published: Friday, March 22, 2013
roxanne brown | Staff Writer
Since being acquired by the city in 1965, Jenkins Civic Auditorium has been the venue weddings, memorial services, city council meetings, children's reading programs, fundraisers, meetings, plays and even parties.
Before that, it was Clermont's first Publix Supermarket after company president George W. Jenkins bought the building in 1945 from All American Grocery Stores and rebuilt it three years later as the grocery store chain's 25th location.
On Friday, however, the auditorium took its final curtain call when a farewell party took place at the building on the corner of Montrose and 7th streets.
The historic structure is being replaced by a new, 11,000-square-foot community center -- more than twice the size of Jenkins Auditorium -- just down the street on the northwest corner of Montrose Street and Lake Avenue. Upon completion of the new building, set to open in mid April, the old auditorium will be demolished.
"Welcome to the wake of the Jenkins Auditorium," Mayor Hal Turville joked at the ceremony. "We've been a long time here with this building so let's go ahead and do this."
City officials, long-time residents and area historians were in attendance to reminisce about and celebrate the auditorium's 48-year run, as were Publix officials to remember their own roots in town.
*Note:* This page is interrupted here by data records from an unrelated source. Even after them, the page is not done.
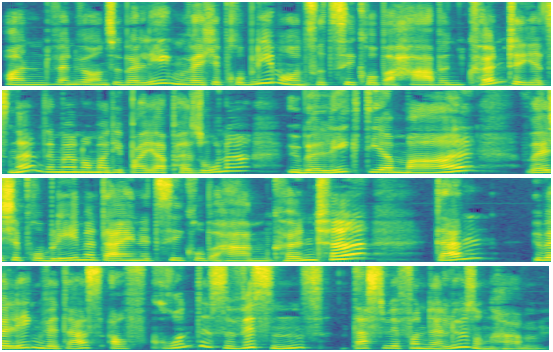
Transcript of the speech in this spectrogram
Und wenn wir uns überlegen, welche Probleme unsere Zielgruppe haben könnte, jetzt, ne, nehmen wir nochmal die Bayer Persona, überleg dir mal, welche Probleme deine Zielgruppe haben könnte, dann überlegen wir das aufgrund des Wissens, das wir von der Lösung haben.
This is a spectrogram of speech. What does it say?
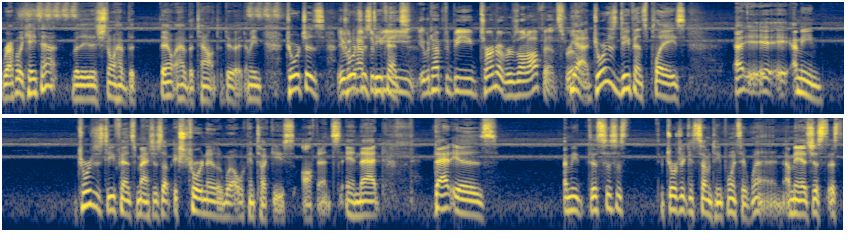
replicate that, but they just don't have the they don't have the talent to do it. I mean, Georgia's it Georgia's defense. Be, it would have to be turnovers on offense. Really. Yeah, Georgia's defense plays. I, I mean, Georgia's defense matches up extraordinarily well with Kentucky's offense, and that that is. I mean, this is. If Georgia gets 17 points, they win. I mean, it's just it's,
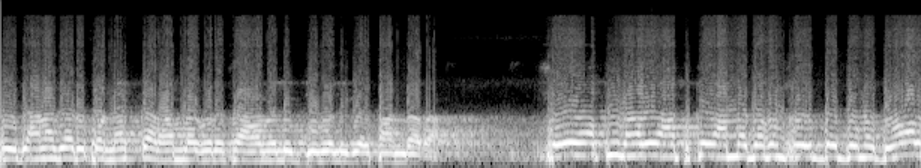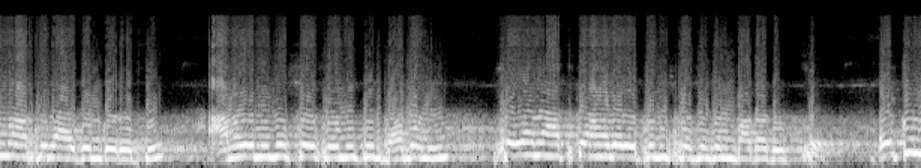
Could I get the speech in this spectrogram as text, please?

Reggie Booth, 82, was sitting in the front row, wearing the same long-sleeved Publix shirt he wore when he worked at the Publix-turned-Jenkins, his first ever job as a grocery clerk in 1949.
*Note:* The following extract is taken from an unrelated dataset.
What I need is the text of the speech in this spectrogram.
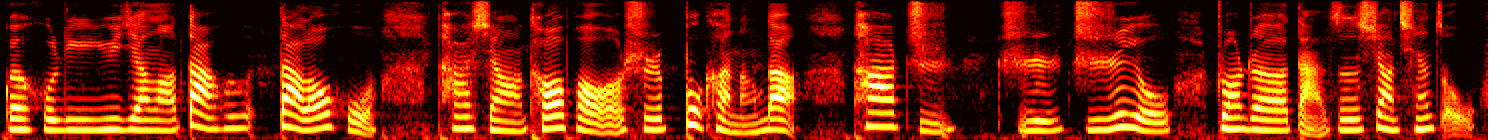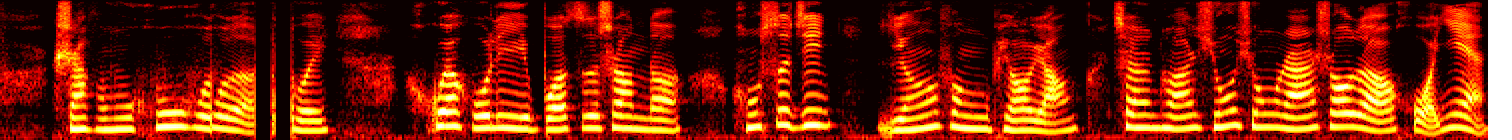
怪狐狸遇见了大灰大老虎，他想逃跑是不可能的，他只只只有壮着胆子向前走。山风呼呼的吹，怪狐狸脖子上的红丝巾迎风飘扬，像一团熊熊燃烧的火焰。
"It (inside building) doesn't look the same and I know everything changes, but I don't understand why it has to be demolished," Booth said, pointing to the corner where his job was to bag hundreds of bags of potatoes every Wednesday.
Also in attendance was Charlie Konsler, 89, a World War II veteran, who, after the war, came to Clermont and had a hand in rebuilding the store before it opened as a Publix.
Konsler said he is anxious to be there when the building is demolished so he can have a look at one of the trusses he built and the spot where he marked or welded the number "25," the official Publix store number, as Jenkins requested.
Early pictures of the building were showcased throughout the afternoon on plaques, in a power point presentation and on cakes supplied by Publix for the ceremony.
Councilman Ray Goodgame, president of the South Lake Historical Society, introduced a few of the group's members and other attendees, who shared what they knew about the building.
"The formal dedication of the Clermont Jenkins Civic Building was held at a formal gala dinner attended by 400 citizens and guests. Former Florida Gov. Leroy Collins was the guest speaker, and honored guest, George W. Jenkins, the donor, attended this dinner along with a host of other dignitaries, politicians and VIPs," Clermont's official City Historian Dolores Walker told attendees. "It is sad in a way to know Jenkins will be demolished because there are so many memories, but you gotta admit, the building is falling apart. It's time."
City Manger Darren Gray said after Jenkins is demolished, people can look forward to probable "green space" on the property where they will be able to sit, relax and enjoy the view of downtown Clermont.
The new community building will include many of the same features as the old auditorium. People will still be able to rent the building for events and it will house the South Lake Chamber of Commerce, which will continue to manage it.
Money for the new facility came from a one-cent sales tax and from park and recreational impact fees.
"And are we gonna be glad to have a new building? Sure," Turville said. "Will we ever put another building on this space? Doubtful. This will always be 'The Jenkins' and to be quite honest, I don't know what we'll name the new facility, but it will probably always be referred to as 'The New Jenkins.' So, we'll name it and we'll see how long that takes.""